Mark Perzely was diagnosed with Small Cell Carcinoma—a rare and aggressive cancer which developed in his bladder, occurs in only 0.5 to 0.7 percent of all bladder cancers and has a median survival rate of 1.7 years. The cell growth rate for these cells is distinctly rapid. “Once small-cell spreads, it won’t stop, and there are no approved treatments,” Mark announced in his testimonial. According to the journal of Clinical Genitourinary Cancer, there are no standard guidelines for the disease either, which makes Mark’s recovery even more impressive.
“[Clinical trials are] a win-win situation if there are no other options available… or seems to be the best option.”

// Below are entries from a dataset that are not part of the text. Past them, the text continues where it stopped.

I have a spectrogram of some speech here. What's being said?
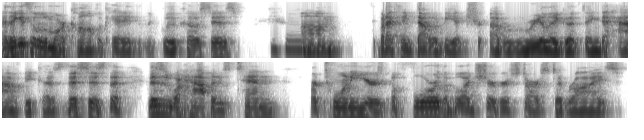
I think it's a little more complicated than the glucose is. Mm-hmm. Um, but I think that would be a, tr- a really good thing to have because this is the this is what happens 10 or 20 years before the blood sugar starts to rise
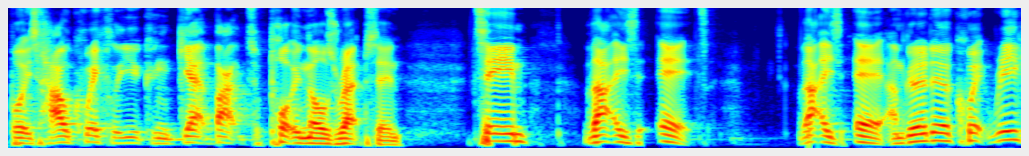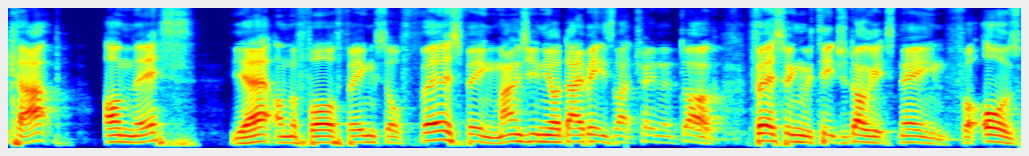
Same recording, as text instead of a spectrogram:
But it's how quickly you can get back to putting those reps in. Team, that is it. That is it. I'm to do a quick recap on this. Yeah, on the fourth thing. So, first thing, managing your diabetes like training a dog. First thing, we teach a dog its name. For us,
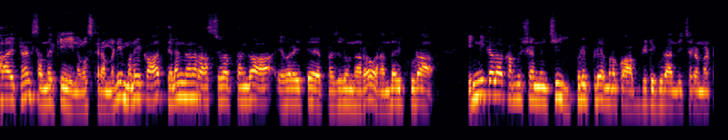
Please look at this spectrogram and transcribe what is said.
హాయ్ ఫ్రెండ్స్ అందరికీ నమస్కారం అండి. మన యొక్క తెలంగాణ రాష్ట్ర వ్యాప్తంగా ఎవరైతే ప్రజలు ఉన్నారో వారందరికీ కూడా ఎన్నికల కమిషన్ నుంచి ఇప్పుడిప్పుడే మనకు అప్డేట్ కూడా అందించారనమాట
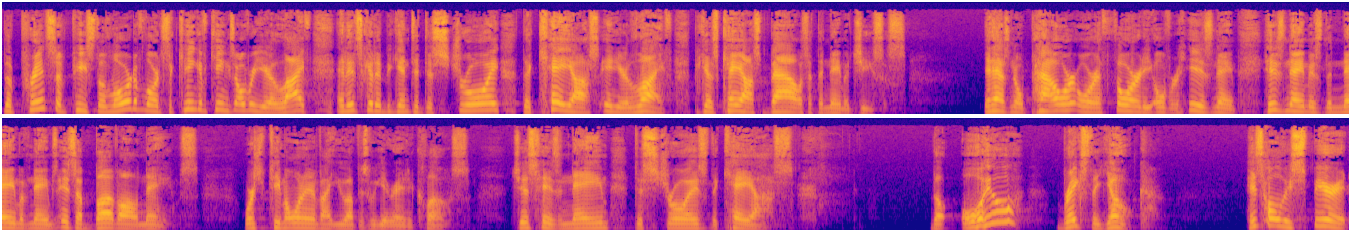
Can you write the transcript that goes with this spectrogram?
the Prince of Peace, the Lord of Lords, the King of Kings over your life, and it's going to begin to destroy the chaos in your life because chaos bows at the name of Jesus. It has no power or authority over His name. His name is the name of names, it's above all names. Worship team, I want to invite you up as we get ready to close. Just His name destroys the chaos. The oil breaks the yoke. His Holy Spirit,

Who benefits from clinical trials?
Procedures and medications which undergo a clinical trial are beneficial because the need to address a disease that has no standard treatment is imperative. The results of the trial may lead to approved and administered treatments globally. Those patients who have a rare disease or late-stage cancer notably benefit because these treatments tend to be groundbreaking, resulting in the prolonging of one’s life, similar to Mark’s. It is also critical that patients explore the trials available to them long before they become a last resort.
Listen to Mark detail his prognosis and clinical trial experience

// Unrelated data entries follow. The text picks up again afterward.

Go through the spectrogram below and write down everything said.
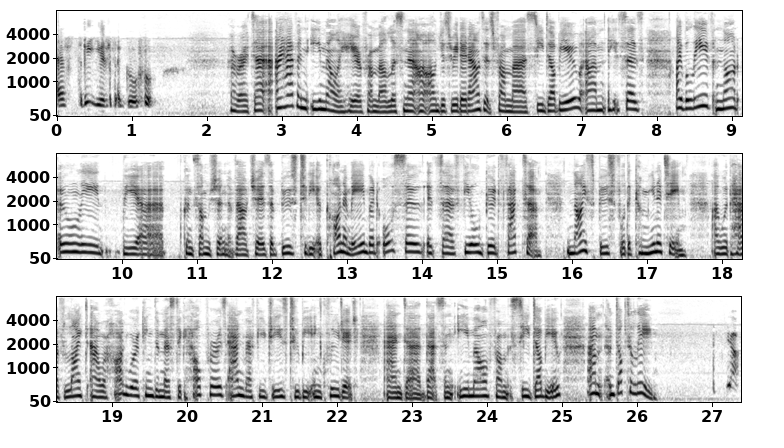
as three years ago. All right. Uh, I have an email here from a listener. I'll, I'll just read it out. It's from uh, CW. Um, he says, I believe not only the uh, consumption voucher is a boost to the economy, but also it's a feel good factor. Nice boost for the community. I would have liked our hardworking domestic helpers and refugees to be included. And uh, that's an email from CW. Um, Dr. Li. Yeah.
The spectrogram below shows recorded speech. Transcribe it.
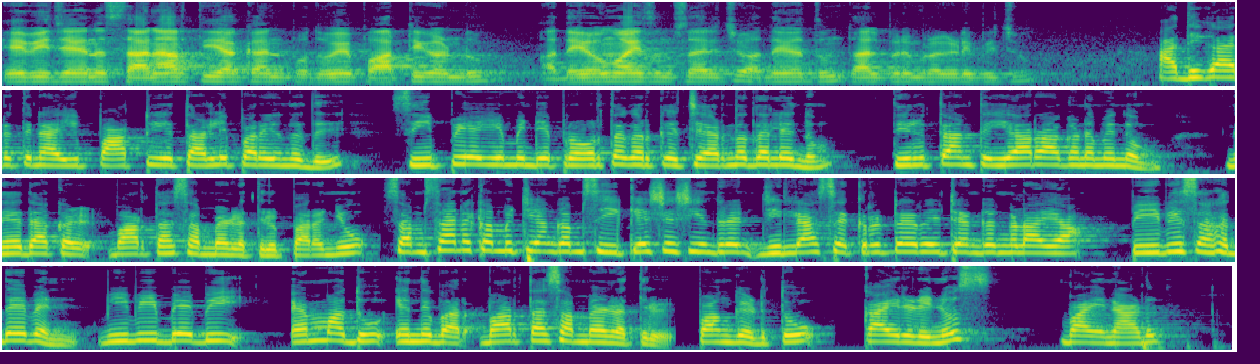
എ വി ജയനെ സ്ഥാനാർത്ഥിയാക്കാൻ പൊതുവെ പാർട്ടി കണ്ടു അദ്ദേഹവുമായി സംസാരിച്ചു അദ്ദേഹത്തും താല്പര്യം പ്രകടിപ്പിച്ചു. അധികാരത്തിനായി പാർട്ടിയെ തള്ളിപ്പറയുന്നത് സി പി ഐ എമ്മിന്റെ പ്രവർത്തകർക്ക് ചേർന്നതല്ലെന്നും തിരുത്താൻ തയ്യാറാകണമെന്നും നേതാക്കൾ വാർത്താ സമ്മേളനത്തിൽ പറഞ്ഞു. സംസ്ഥാന കമ്മിറ്റി അംഗം സി കെ ശശീന്ദ്രൻ ജില്ലാ സെക്രട്ടേറിയറ്റ് അംഗങ്ങളായ P V Sahadevan V V Baby M Madhu എന്നിവർ വാർത്താ സമ്മേളനത്തിൽ പങ്കെടുത്തു. കൈരളി ന്യൂസ് വയനാട്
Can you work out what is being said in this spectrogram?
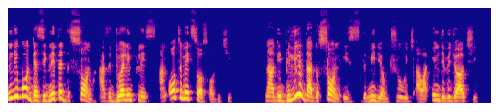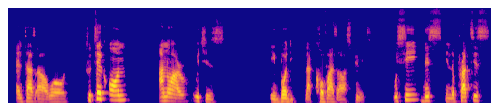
Ndibo designated the sun as the dwelling place and ultimate source of the Chi. Now they believe that the sun is the medium through which our individual Chi enters our world to take on Anuaru, which is a body that covers our spirit. We see this in the practice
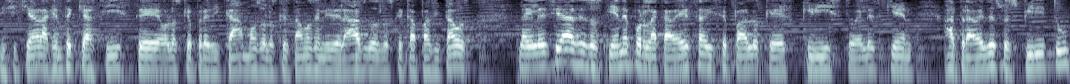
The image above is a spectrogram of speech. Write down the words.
ni siquiera la gente que asiste o los que predicamos o los que estamos en liderazgos, los que capacitamos. La iglesia se sostiene por la cabeza, dice Pablo, que es Cristo. Él es quien a través de su espíritu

Mark Perzley is interviewed by Saint John’s Cancer Institute in Santa Monica, California.
What is a Neobladder?
Mark mentions in his testimonial he was given a neobladder constructed from parts of his intestine after his bladder was surgically removed. A neobladder is a pouch that connects to the urethra and ureters—tubes that allows liquid waste to pass out of the body from the kidneys. Mark’s neobladder is still functioning 4 years later.
A principal investigator is the lead researcher or holds an independent grant, and oversees the integrity of a clinical trial or study.

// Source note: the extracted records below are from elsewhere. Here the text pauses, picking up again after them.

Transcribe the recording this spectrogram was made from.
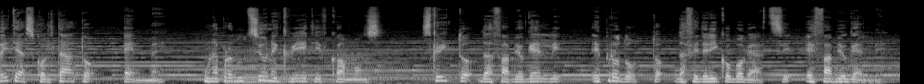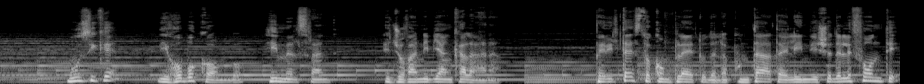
Avete ascoltato M, una produzione Creative Commons, scritto da Fabio Gelli e prodotto da Federico Bogazzi e Fabio Gelli. Musiche di Hobocombo, Himmelsrand e Giovanni Biancalana. Per il testo completo della puntata e l'indice delle fonti,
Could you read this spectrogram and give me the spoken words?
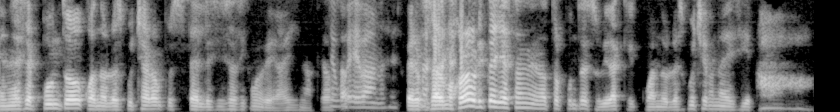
en ese punto, cuando lo escucharon, pues se les hizo así como de, ay, no, qué De osa". hueva, no sé. Pero pues a lo mejor ahorita ya están en otro punto de su vida que cuando lo escuchen van a decir, "Ah,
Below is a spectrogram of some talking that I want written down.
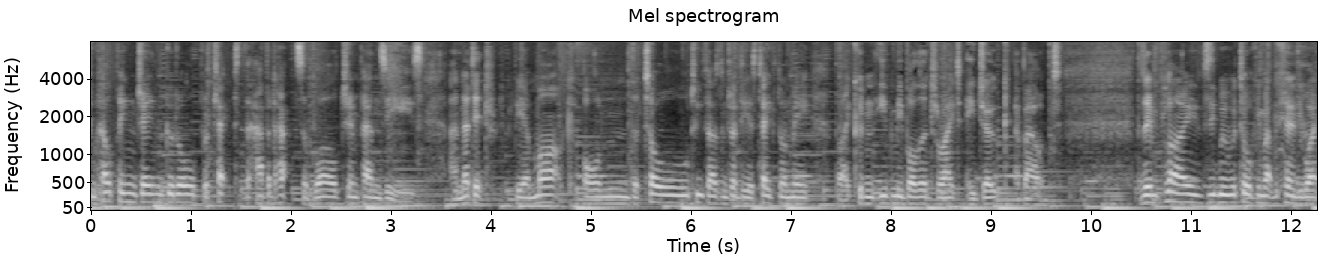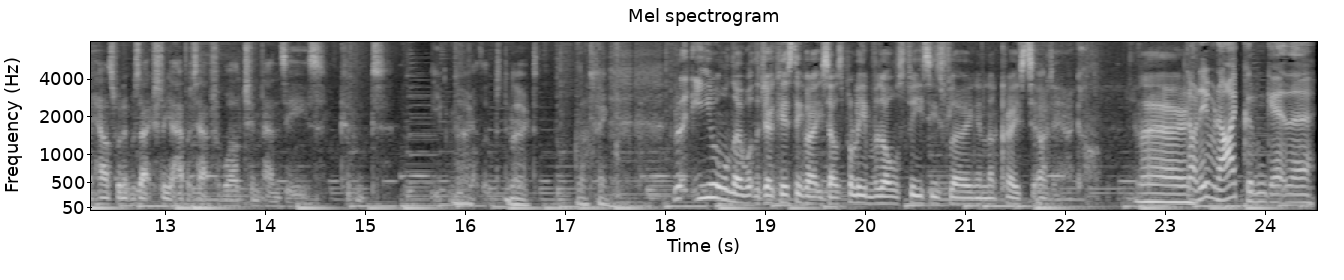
to helping Jane Goodall protect the habitats of wild chimpanzees. And let it be a mark on the toll 2020 has taken on me that I couldn't even be bothered to write a joke about that implied that we were talking about the Kennedy White House when it was actually a habitat for wild chimpanzees. Couldn't even be bothered to do No, it. nothing. But You all know what the joke is. Think about yourselves. Probably involves feces flowing and like crazy. Oh dear, I can't. No. God, even I couldn't get there.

Dr. Prezemyslay Twardowski was the principal investigator for the trial Mark participated in. He has continued to treat Mark every two weeks with immunotherapy; keeping Mark recurrent free years after the trial ended. Because, “there is no approved [treatment] for [small cell carcinoma] and still no approval for what I take. It is a rare occurrence,” Mark has no other options of care for the disease he has, according to his own words. (how immunotherapy works)
At Saint John’s Cancer Institute, our lead investigators are also practicing physicians at the Health Center, which enhances our patient’s care by applying research knowledge while in the clinic, thereby eliminating any separation between trials and ongoing care.
What is a placebo in a study?
A placebo usually comes in a pill or an injection and does not contain any medication. Placebos allow scientists to see how much of the medication’s effect is due to the drug itself or from other factors.
Mark made the clinical trial coordinators aware he did not want to be a part of a placebo.
How to qualify for a study/trial?
According to Mark, to qualify for certain studies, “drug companies want certain people.” Clinical trials will have exclusion and inclusion qualifications, which frame essential data points. To search for a clinical trial, use the database clinicaltrials.gov. All details about a trial will be listed there, including contact information.
In order to begin the qualification process, patients will need to have a conversation with their primary care physician or oncologist. Similar to Mark’s case, your physician may already be aware of a specific trial that may benefit you.
If you have questions or would like to know about the clinical trials at Saint John’s Cancer Institute click here to see our current trials, or call our clinical trial information desk: 310-582-7448.
Transforming biomedical research and medicine into promising new treatments used clinically starts here at Saint John’s Cancer Institute.